7 Toy Ideas For The Special Needs Child

When purchasing or making a toy for your child, it’s important to remember that no two children are exactly alike.  They each grow and mature at their own pace. That’s pretty obvious to you if you are the parent of a child with Cerebral Palsy or Autism. So to simplify toy selection, let’s talk about why children need toys in the first place.

Healthy Development Requires Play

Healthy development requires growth in major life domain areas; mental, emotional, social, and physical. For parents, play is often a mini break, but for a child play is essential to how they learn. Certainly play helps to defuse excess energy, but play is so much more than that. Through play children learn about; how their body functions, about their world, the environment they live in, and the people around them.

Essentials in Toy Selection
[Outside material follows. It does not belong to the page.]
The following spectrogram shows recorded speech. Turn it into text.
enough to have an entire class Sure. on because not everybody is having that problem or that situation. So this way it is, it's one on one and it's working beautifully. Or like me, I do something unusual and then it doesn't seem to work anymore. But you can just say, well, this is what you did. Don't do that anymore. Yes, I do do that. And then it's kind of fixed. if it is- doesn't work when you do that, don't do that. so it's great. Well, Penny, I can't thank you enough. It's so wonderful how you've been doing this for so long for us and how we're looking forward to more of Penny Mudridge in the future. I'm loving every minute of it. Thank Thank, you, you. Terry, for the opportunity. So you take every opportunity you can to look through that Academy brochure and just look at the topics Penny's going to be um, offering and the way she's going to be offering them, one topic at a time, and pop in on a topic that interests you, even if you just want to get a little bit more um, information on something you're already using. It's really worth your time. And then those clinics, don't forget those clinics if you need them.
An important part of toy selection is being aware of purpose, safety, and age-appropriateness. If you have ever purchased a toy for a child you didn’t know well, you may have depended on the manufacturers recommended age label. And for that distant cousin where you are making an educated guess on toy selection, that method works great. But as we mentioned earlier, all children are different. The manufacturers label on age appropriateness may help more in determining safety as it relates to age. Don’t worry if the toy is labeled for a younger child. Think instead “Is it a toy your child will enjoy?”  Sometimes you may purchase a toy that your child can use for specific learning activities. If your child is learning colors, the best selection of primary colors will probably be in the toddler section.
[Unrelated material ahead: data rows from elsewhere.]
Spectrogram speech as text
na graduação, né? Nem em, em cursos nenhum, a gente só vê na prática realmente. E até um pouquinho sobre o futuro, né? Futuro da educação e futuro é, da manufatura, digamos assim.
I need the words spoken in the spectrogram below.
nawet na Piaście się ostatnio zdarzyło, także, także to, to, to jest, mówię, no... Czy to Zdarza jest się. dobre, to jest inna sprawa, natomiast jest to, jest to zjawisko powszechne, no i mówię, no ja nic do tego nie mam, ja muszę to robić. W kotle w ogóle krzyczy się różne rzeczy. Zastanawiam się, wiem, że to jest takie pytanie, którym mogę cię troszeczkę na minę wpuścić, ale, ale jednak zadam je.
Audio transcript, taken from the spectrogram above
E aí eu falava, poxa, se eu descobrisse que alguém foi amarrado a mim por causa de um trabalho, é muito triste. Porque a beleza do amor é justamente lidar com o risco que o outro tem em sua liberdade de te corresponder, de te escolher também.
7 Toy Ideas Sorted by Function

Now to look at a more in depth discussion of the types of toys you might be interested in for your special needs child. First of all, you are their parent and therefore the most knowledgeable about your child’s physical and/or mental limitations. If you are unsure, consult with your child’s teacher or occupational therapist. The goal is to have a mixture of toys that are at functional level and some that are just slightly ahead. You don’t want your child frustrated by a space age erector set that you need a genius mentality to play with. Examples: pop-up toys, alphabet sound puzzle, building blocks, light up toys, squirting water toy Examples: There are multiple puzzle types on the market. Pay attention to the number of pieces, start small, work up. Start with non-connecting puzzles where the pieces don’t sit together. Many will be three dimensional providing opportunity for pinching, grasping, picking up. Work up to jig saw puzzles, or puzzles where the pieces interconnect. Again start with a small number of parts and work up. Examples: Alphabet sing-along, musical instruments, Simple Simon, Simon says Examples-Harmonica, kazoo, chew sticks, sing along microphone, toys that require blowing for the parts to move, blow bubbles Examples-squishy balls, swings, hammock, Play Doh, fidgets, headphones, aromatherapy, music makers of any kind, water and sand tables, stuffed animals Examples-coloring books, cut and paste, tearing paper, finger paints, basic weaving, beads, yarn, decorate the room, decorate the wheelchair Examples-Toy food, toy kitchens, shopping carts, help you cook lunch, menus, Our years of experience have left us with tons of ideas that we’d love to share.  RSVP Homecare provides respiratory therapy and durable medical equipment support in Ohio, Kentucky, and Indiana.